A team of Australian researchers just unveiled a design for a teeny tiny robot that can motor to the site of a blocked artery. It would one-up the current state-of the art in minimally invasive surgery: So-called keyhole surgery, where a doctor cuts a small incision and inserts a catheter that has tools on the tip.
The problem with catheters is that they’re still too big for very small, blocked arteries, and can cause accidental punctures. But robot designed by the researchers at Monash University is just a quarter of a millimeter wide. It’s propelled by a flagella, just like a bacteria, which is powered by a piezoelectric motor. The technology is similar to that in a quartz wristwatch—when an electric current is applied, the motor vibrates, whipping the tail around:
The remaining hurdle is designing a small-enough powersource. But this isn’t a one-off gimcrack, or a thought experiment. Medical researchers are sprinting to find the best solutions for minimally invasive medicine—highly targeted devices and medicines that avoid lengthy recovery times and side effects that mark larger-scaled procedures.
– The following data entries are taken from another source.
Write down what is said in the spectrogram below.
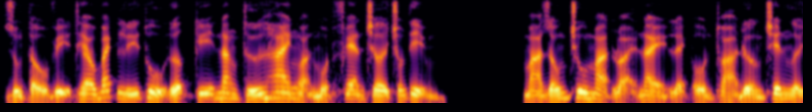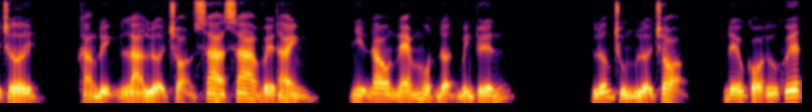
dùng tẩu vị theo Bách Lý Thủ Đức kỹ năng thứ hai ngoạn một phen chơi trốn tìm. Mà giống Chu Mạt loại này lệch ổn thỏa đường trên người chơi, khẳng định là lựa chọn xa xa về thành, nhịn đau ném một đợt binh tuyến. Lưỡng chủng lựa chọn đều có ưu khuyết,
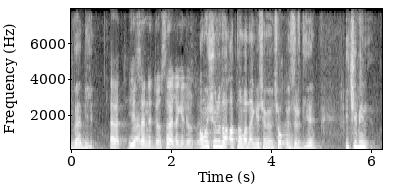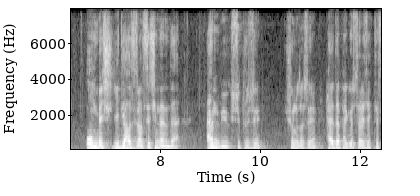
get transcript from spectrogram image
ve bilim. Evet. Yiğit sen ne diyorsun? Sırayla geliyoruz. Ama şunu da atlamadan geçemiyorum. Çok özür dilerim. 2015 7 Haziran seçimlerinde en büyük sürprizi şunu da söyleyeyim. HDP gösterecektir.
Philips in particular has generated a tiny, pill shaped device you can swallow, as well as “micro bubbles” loaded with medicine that can be induced to burst exactly where they’re needed.